‘If they write a cheque today, they want a result tomorrow’: Big Push Forward in New York 16 October 2012
New York City is the fastest place in the world. Everyone pounds the Manhattan pavements at break neck speed. Coffee shops are designed for quick caffeine fixes, view not for reflection and conversation. That, patient on a working visit to New York, I managed to find space for such reflection and conversation was due to the hospitality of the Ralph Bunche Institute for International Affairs. At a three hour event brilliantly chaired by Joanne Sandler (UNIFEM’s former deputy Executive Director) thirty people from the international development sector met in a seminar room at the City University’s Graduate Centre. Staff from the UN, INGOs, foundations, academia and consulting organisations met to take stock of how the results agenda is helping or hindering transformative development. Here are some of the highlights of the discussion.
Local organisations have internalised the results agenda
The results agenda has helped organisations focus on why, what and how they want to support development. At the same time international donors are demanding the results be instant – ‘if they write a cheque today, they want a result tomorrow’ said one participant. Demands for fast and tangible results discourage locally embedded processes of social change. The bureaucratic imperative has reached down to the grassroots and local organisations have internalised the results agenda. An INGO participant recounted how a conversation they managed to have with their donors allowed the INGO to push back on the results agenda and to support its local partners without requiring log frames or other quantifiable output-oriented mandatory procedures. Yet, when she visited partners to invite stories of change, they provided her with lists of quantified results – what they had learnt international organisations expected from them.
Conversations about alternatives are possible but practice is stuck in the past
Unless we are careful power will work invisibly to make us concur with what we know are inappropriate methods for designing and assessing programmes with multiple pathways of change. Yet, as in the story above, sensible conversations with donors are sometimes possible are worth trying. Furthermore, evaluators are becoming more open and aware of alternatives, enabling organisations to learn about how to support social change in complex and dynamic contexts. The problem is that much bureaucratic practice has not yet shifted and without challenge may never shift. The instruments of the results agenda – RCTs, systematic reviews, Logical Frameworks, Business Plans etc – are products of a certain world view that ignores power and relationships.

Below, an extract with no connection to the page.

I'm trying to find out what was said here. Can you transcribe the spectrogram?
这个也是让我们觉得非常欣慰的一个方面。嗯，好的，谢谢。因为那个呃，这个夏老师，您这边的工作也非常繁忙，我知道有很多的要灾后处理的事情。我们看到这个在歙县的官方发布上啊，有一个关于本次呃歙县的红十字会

Demands for hard, often meaningless numbers are justified on the need for accountability. So let’s re-frame accountability, suggested a participant, to be about demonstrating an organisation’s continuous learning and adaptation while recognising that change is often an effect of collaboration between many partners and that it is rare to be able to attribute results to just one organisation. Another example of reframing that I mentioned is the work of Cathy Shutt and others in re-framing Value for Money. A participant emphasised that such re-framing efforts are part of a bigger picture of contested understandings of ‘development’. It was suggested rights-based approaches are under threat as we return to instrumentalist, non-transformative agendas of the 1980’s. Ideology and world views underpin the ‘politics of evidence’ and participants welcomed next year’s Big Push Forward conference where we will identify and share strategies to navigate and influence political space in support of transformative development.

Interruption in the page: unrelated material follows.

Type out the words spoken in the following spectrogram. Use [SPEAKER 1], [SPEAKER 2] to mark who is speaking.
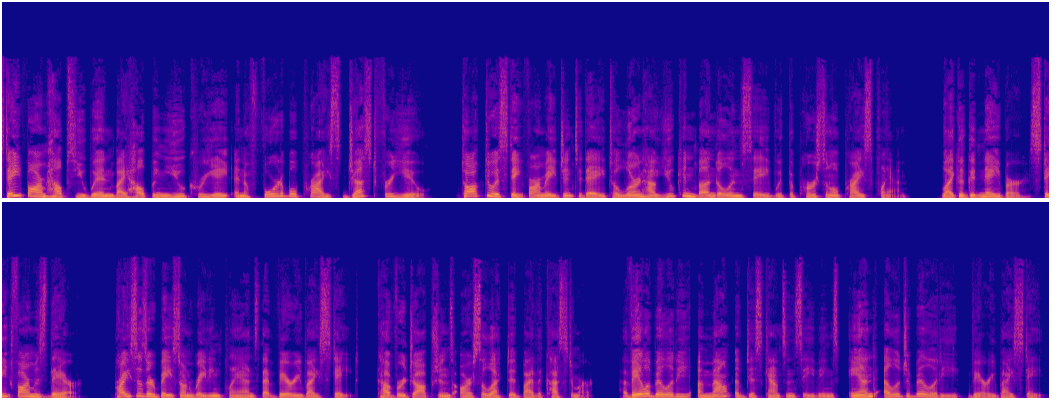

Taking the BPF forward in the USA
The Big Push Forward is an initiative, not a programme. We throw a pebble in the pond and the ripples take on their own life. Some of the participants at yesterday’s event are considering organising follow up events in Boston, Washington – and NYC itself. Watch this space.